What: Shares of the small cap biotherapeutic company Vital Therapies (NASDAQ:VTL) gained more than 90% last month (although it's given back some of those gains since then -- now trading at around $7.50 per share), according to data from S&P Capital IQ. This rally was triggered by the company's announcement that it is planning a new late-stage study for its extracorporeal liver-assist device (ELAD) that's designed to help improve outcomes in patients with acute liver failure. This new trial will be dubbed "VTL-308" and is expected to started enrolling patients in the first half of next year, depending on the feedback from the U.S. Food and Drug Administration regarding the trial's proposed design.
So what: The ELAD system already flunked a pivotal late-stage trial last August, causing Vital's shares to plummet. Most concerning is the fact that the device didn't show any benefit whatsoever in terms of extending survival among patients suffering from alcohol-induced liver decompensation. So, investors are obviously hoping the company can figure out what went wrong in this prior trial, and deliver a better result this time around.
Now what: Vital is expecting to hear back from the FDA before the end of the year about its plans to initiate another late-stage study, with this one targeting a subset of patients that appeared to benefit from the device in the previous trial.
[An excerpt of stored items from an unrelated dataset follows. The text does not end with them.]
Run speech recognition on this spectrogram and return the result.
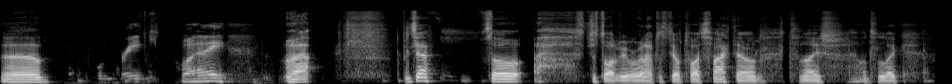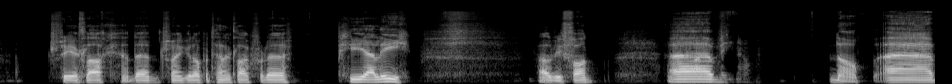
Um, three. Well, yeah. But yeah, so just thought we were going to have to stay up to watch SmackDown tonight until like three o'clock and then try and get up at 10 o'clock for the PLE. That'll be fun. Um, No. Uh,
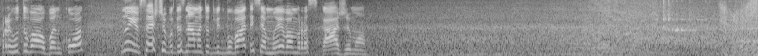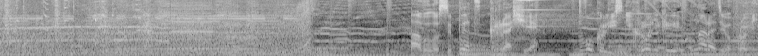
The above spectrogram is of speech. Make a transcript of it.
приготував Бангкок. Ну і все, що буде з нами тут відбуватися, ми вам розкажемо. А велосипед краще. Двоколісні хроніки на Радіопромінь.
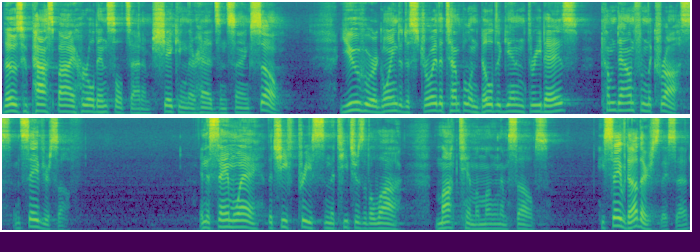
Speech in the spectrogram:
Those who passed by hurled insults at him, shaking their heads and saying, So, you who are going to destroy the temple and build again in three days, come down from the cross and save yourself. In the same way, the chief priests and the teachers of the law mocked him among themselves. He saved others, they said,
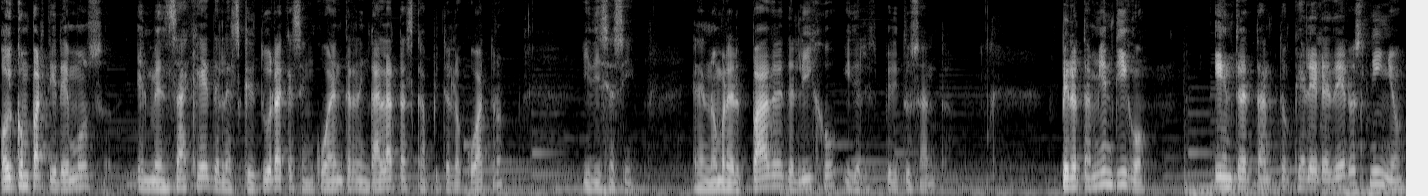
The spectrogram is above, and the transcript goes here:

Even so, investors will probably want to remain cautious with this stock for moment, given that the impetus behind this new trial is a so-called post-hoc analysis performed on the data set from the earlier trial.
The bottom line is that post-hoc analyses in general are not particularly robust and can therefore produce misleading results. That's not to say that ELAD is destined to fail if this new trial gets the green light, but it's also hard to justify speculating on a clinical-stage biotech without solid evidence that's its flagship experimental product is likely to succeed in late-stage testing.
George Budwell has no position in any stocks mentioned. The Motley Fool has no position in any of the stocks mentioned. Try any of our Foolish newsletter services free for 30 days. We Fools may not all hold the same opinions, but we all believe that considering a diverse range of insights makes us better investors. The Motley Fool has a disclosure policy.